Tips for Teachers
Writing instructors can easily be overwhelmed with so many curriculum expectations. So, what’s a teacher supposed to do? With 20 years of experience, here are three of my suggestions.
1. Students must write every day.
They need daily writing – informal, low stakes, and ungraded- in classes across the curriculum. Teachers need to build students confidence in their writing abilities. As the old adage goes, “practice makes perfect.” Writing to learn strategies are particularly effective here; students can write during bell ringers, journals, reflections, and exit tickets.
2. Students need to understand Audience and Purpose.
Teacher should create writing assignments that lend themselves to different audiences. Otherwise, students may think writing is only for their teachers. Students should learn to consider who are they writing for. Will they be writing for someone who will score their test using a rubric (maybe even Artificial Intelligence), an employer, a friend, or a public audience? At the beginning of an assignment, it may even be beneficial to generate a list of potential audiences. Teachers can also improve students’ understanding of purpose by publishing student writing – in a school publication, local newspaper, or online blog. Knowing that their writing has a wider audience may help students put forth their best efforts. It can also lead to a useful discussion of tone in writing.
Students also must learn strategies for various writing purposes. Here is an opportunity to help students understand why they may write a different thesis in English or history classes or why on a timed writing their introduction may not include a “hook.” Purpose helps students understand the reasons why they’re writing a particular piece (to inform, to persuade, to entertain, etc.) and answers the question, “why?” To help students better understand audience and purpose, teachers can help students “unpack” prompts and understand what they are being ASKED to do.
3. All genres of writing require students to learn the traits of effective writing.
Traits of writing include ideas, organization, word choice, voice, sentence fluency, convention and presentation. No matter whether a student is writing for a school assignment, for a college application, or for a job, or for any other situation, they should understand these traits. All writing should have well thought out ideas, logical organization, strong vocabulary, varied sentence structures and correct standard English conventions.

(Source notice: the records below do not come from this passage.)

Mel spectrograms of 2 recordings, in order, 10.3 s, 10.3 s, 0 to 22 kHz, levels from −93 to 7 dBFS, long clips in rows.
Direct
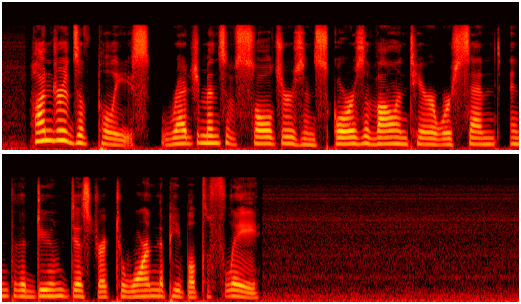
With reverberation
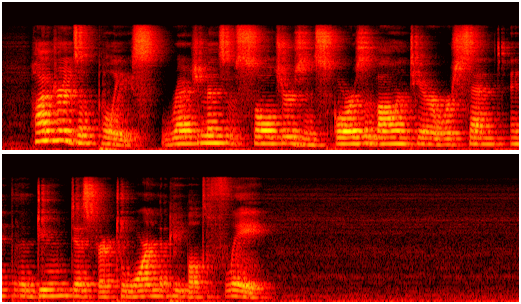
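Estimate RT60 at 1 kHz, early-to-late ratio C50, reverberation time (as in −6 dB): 0.45 s, 7.5 dB, 0.45 s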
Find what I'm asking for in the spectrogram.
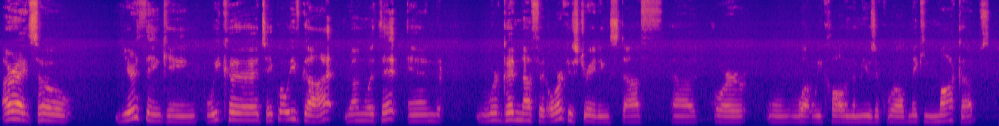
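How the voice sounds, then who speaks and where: A woman in a casual live chat, speaking at a very slow, unhurried pace. Her voice is breathy and hushed, a little lower than most. She halts and trails off as she thinks. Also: fairly even intonation, rough recording. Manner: slow, halting, often trailing off while typing. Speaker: co-host of a live Q&A.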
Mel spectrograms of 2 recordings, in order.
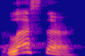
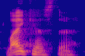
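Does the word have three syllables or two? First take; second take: two; three. First: It is said as two syllables, like Lester. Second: It is read as spelled, with three syllables. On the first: The speaker calls it right. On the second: The speaker calls it wrong.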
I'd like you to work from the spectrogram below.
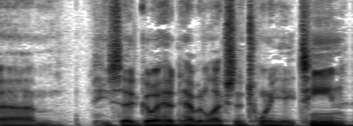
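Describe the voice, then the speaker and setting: Vocal fry marks this man's fairly quick speech in an American accent. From Bakersfield, California. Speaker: county supervisor and political candidate. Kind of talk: interview.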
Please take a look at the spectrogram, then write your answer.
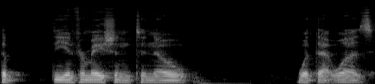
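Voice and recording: A man's fairly low pitch, dark, mellow tone, little pitch movement and moderate pace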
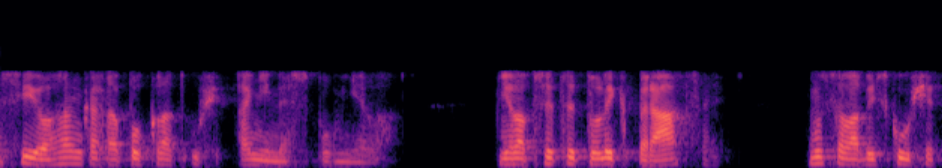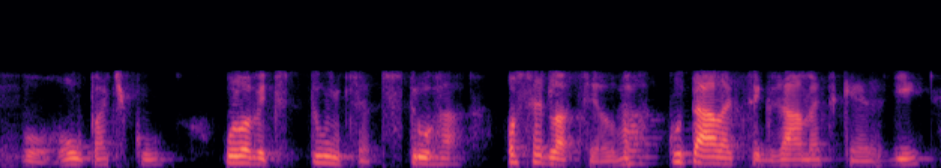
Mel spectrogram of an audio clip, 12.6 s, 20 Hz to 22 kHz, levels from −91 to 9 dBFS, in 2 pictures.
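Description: From start to finish the speech runs through a G.729 codec (the G.729A variant) at 8 kbit/s, and it's plainly audible. The line only carries roughly 200 Hz to 3.7 kHz, so there's no air or sparkle up top. Because the codec rebuilds the voice from a vocal tract model, a pitch predictor and a handful of pulses per frame, rather than sending the waveform, it comes out rough and a bit synthetic.

On top of that there's VoIP packet loss concealed by the speech codec, at 0.63 to 0.75 s, 2.18 to 2.24 s, 4.67 to 4.80 s, 6.30 to 6.44 s, 8.92 to 8.97 s, 10.45 to 10.55 s and 12.09 to 12.17 s. When packets go missing, the decoder keeps playing its last pitch and filter and turns the level down as it goes, so each gap becomes a stretched tone or coloured noise that fades. The one at 6.30 s is the longest, around 110 ms missing, which fits about eleven 10 ms frames. Most of the others are 30 to 60 ms. 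The 4.67 s event is different: short dropouts spread across about 120 ms. Each gap also leaves the voice weak or distorted for a moment after it returns, since the decoder has to rebuild its state.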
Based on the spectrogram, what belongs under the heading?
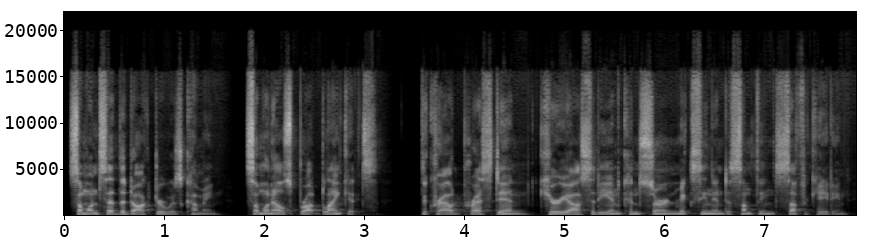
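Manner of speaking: ordinary delivery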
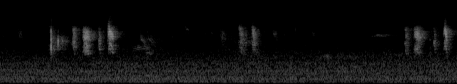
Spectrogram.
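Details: Morning chirping of a Eurasian tree sparrow, quick high tweets bunched in rapid runs, then a pause and another brief cluster near the end, with soft ambient hiss behind.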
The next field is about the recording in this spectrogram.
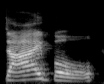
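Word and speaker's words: Deibel: But in case anybody else needs to remember how to pronounce Jennifer's name, she was telling me how it is, and it's Dybel.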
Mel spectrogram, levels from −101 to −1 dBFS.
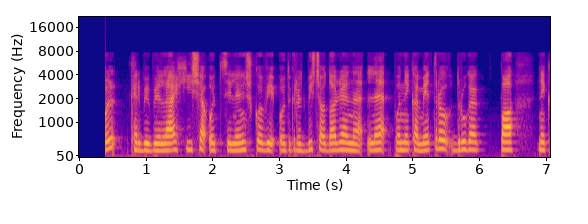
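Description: A speech recording with a rough, hissy halo and a smeared, underwater quality runs the whole way through, with nothing above about 7.7 kHz. The likely cause is Nellymoser compression, the Flash-era Nellymoser Asao codec, at a rate consistent with about 32 kbps. It codes short fixed blocks with very few bits, so weaker frequency bands get no real signal and are filled with noise. That noise fill produces the hiss, and the coarse block coding blurs the sound. The opening is a cut-off start. From 0.0 to 0.4 s there is only digital silence, and then the speech begins abruptly in the middle of a sound, with no natural attack or fade-in. The recording or stream began late and caught the sound already underway, so the first moment is chopped rather than building up. At 0.78 s there is pre-echo, a short hiss about 10 ms ahead of a sharp attack, which sounds softened as a result. A transform codec spreads its quantisation noise evenly across a whole block. 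When a sudden onset lands late in a block, noise sized for the loud part also fills the quiet instant before it, and the hiss arrives slightly before the attack itself.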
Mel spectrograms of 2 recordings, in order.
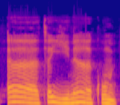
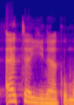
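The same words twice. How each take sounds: First: آتيناكم with a long opening "aa"; long vowel. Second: أتيناكم with a short first "a"; mispronunciation demo. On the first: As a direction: draw out the first vowel of آتيناكم. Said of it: "قبل الألف أنطقها آ". (آتيناكم بمد البدل) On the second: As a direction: clip the opening hamza of أتيناكم without lengthening. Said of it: "وهذا خطأ". (أتيناكم دون مد الهمزة خطأً) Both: Shown as a demonstration.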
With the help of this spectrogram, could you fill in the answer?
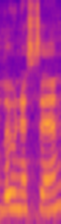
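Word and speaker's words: lunasin: get more information about relive about um lunin lunin I wanted to say it right and epigenetics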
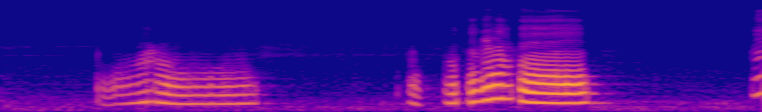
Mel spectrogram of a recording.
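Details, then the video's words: A tame Alexandrine parakeet talks in a nasal, voice-like tone: one drawn-out rising-then-falling word, a pause, then a quick burst of short clipped syllables. "Alexander Parrot Talking"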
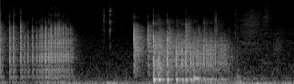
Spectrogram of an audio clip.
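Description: Dice clatter as they are rolled for an investigation check in a tabletop role-playing game, giving a couple of bursts of rattling, tumbling clicks over a low, steady hum.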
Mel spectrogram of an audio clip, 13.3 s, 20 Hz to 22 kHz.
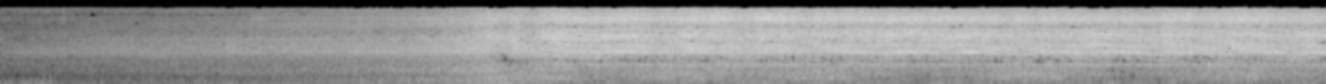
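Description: JR West 223 series 2000-subseries electric multiple unit passing close by. A rush of wheel-on-rail noise builds over the first few seconds, then stays loud and steady as the cars go past.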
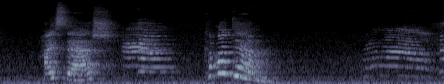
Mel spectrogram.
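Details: Indoors on moving day to a new house, vocal Oriental Shorthair cats utter drawn-out meows that slide downward, plus a shorter flatter call, over a woman's encouraging voice.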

With common vocabulary to describe powerful writing, teachers across content areas can help reduce confusion for students.
What do you do to help your students master genres of writing and communicate effectively? Please share in the comments below.
About the Author
Kim, a National Board-Certified Teacher, is starting her 20th year of teaching secondary English Language Arts and has taught grades 6 -12, in addition to teaching English 101 at the local community college. Currently, she teachers 11th and 12th grade students in American Literature and Advanced Placement Literature. As a teacher consultant for the Eastern Shore Writing Project, she’s worked with the National Writing Project, including co-facilitating professional development in conjunction with Salisbury University for the College, Career, and Community Writers Program. When she’s not working, you’ll likely find her playing with her rescue dog Buster, reading a book, or spending time at the beach!